    First 250: The voice is of an old soul. I relate to Cecelia quite well.

    Librarians/Curses/Mysteries
    Query: The third paragraph of the query starts to veer off into vagueness. What sort of bad decision does Hugo make? How does it endanger lives? Also, be careful of the cliche "save the day"at the end.
    First 250: Sounds great! I was pulled right into the story, and you started it at the perfect place.

    Best of luck to both entries!

    ReplyDelete
  5. Paper Girl

    The query is so much clearer now. For me, you’ve done a great job balancing the poetry with the skeleton of the story. I think you just need a few more refinements. I would change “…the way to Yesterday, and also how to capture her runaway soul” to “the way to Yesterday and how to capture her runaway soul”, because the gnomes can do both. They’re gnomes. Gnomes with a hot air balloon. I might also write “Now Cecelia must survive a harrowing voyage in her search for Yesterday…”

    I really like the 250 and would be happy to read more.

    Librarians

    This is the first time I’ve commented on this book, and I’m surprised at myself. This is such a wonderful concept for a story.

    I would actually like the query to start with just the library, e.g. “The Pickettsville library has moldered in silence for two hundred years. It’s not just any library. It was founded by a madman.” The library is so wonderfully creepy by itself that I like the idea of introducing it as a character in it’s own right. Then you can add Theodore’s last name to the first sentence of the next paragraph and you’re off. That said, I did wonder why it was moldering “in silence” if there are librarians (Or are they the “shhhh” kind? Does these really exist?).

    I’d also like to know more about Hugo’s “foolish choices”. I definitely got that Hugo is foolishly brave and not especially thoughtful from the 250, you did a great job showing that (him elbowing his sister to get in there give his judgment!).

    Woe to the judges on this one. Two great concepts that look so well executed.

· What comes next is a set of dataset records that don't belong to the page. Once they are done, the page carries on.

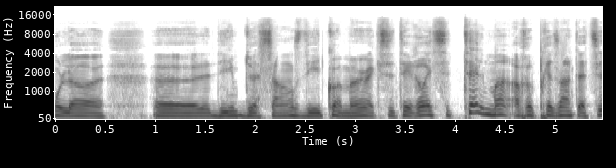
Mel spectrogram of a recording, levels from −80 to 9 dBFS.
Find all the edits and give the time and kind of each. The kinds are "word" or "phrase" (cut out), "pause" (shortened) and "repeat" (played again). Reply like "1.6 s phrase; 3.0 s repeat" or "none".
1.8 s phrase; 2.7 s word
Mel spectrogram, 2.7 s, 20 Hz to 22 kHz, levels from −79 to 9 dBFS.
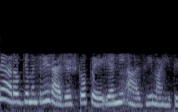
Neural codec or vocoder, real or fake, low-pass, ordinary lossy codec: none; real; 3.6 kHz; AAC, 16 kbps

    ReplyDelete
  6. These are two of my favorite entries so I feel so bad for the judges who have to choose!! These both sound like such unique stories and the writing is beautiful for both.

    Paper Girl: Can I just say how much I love that Cecilia's last name is Dahl and she becomes a "Paper Girl Dahl". Wonderful play on words!! I love the changes you've made to the first paragraph of your query, but I miss the part where Cecilia says to Mrs. Podsnappery that "it's a pencil." Lol. I assume it still comes later in the story...Can't wait to read this one when it's published!

    Librarians: I love, love, love this concept. Old library, books, characters coming to life—YES! I want to read more!

    Good luck to both of you!

    ReplyDelete
  7. PAPER GIRL: What a great concept! I struggled a bit while reading your query as I couldn’t tell whether you meant that she lost her soul literally or figuratively. I think a transition between your first 2 sentences would help clarify. I adore your first 250 words! You’ve done a wonderful job of providing just the right amount of setting and background info without it feeling like an information dump. Great job!

    LIBRARIANS: I love this concept! Any book whose setting is a library…count me in! Sounds like a great adventure story. I have to ask: how is this library still in business if the residents refuse to go? I recently finished Mr. Penumbra’s 24 Hour Bookstore, which also suffers from too few patrons, but it’s eventually explained how they’re managing to stay in business. It may help to include that in the query, or maybe I’m being too practical! I think your first 250 are fantastic. Great description of the library, and I love the line “each so alike they might have been pressed from the same mold.”

    Good luck to both of you!

    ReplyDelete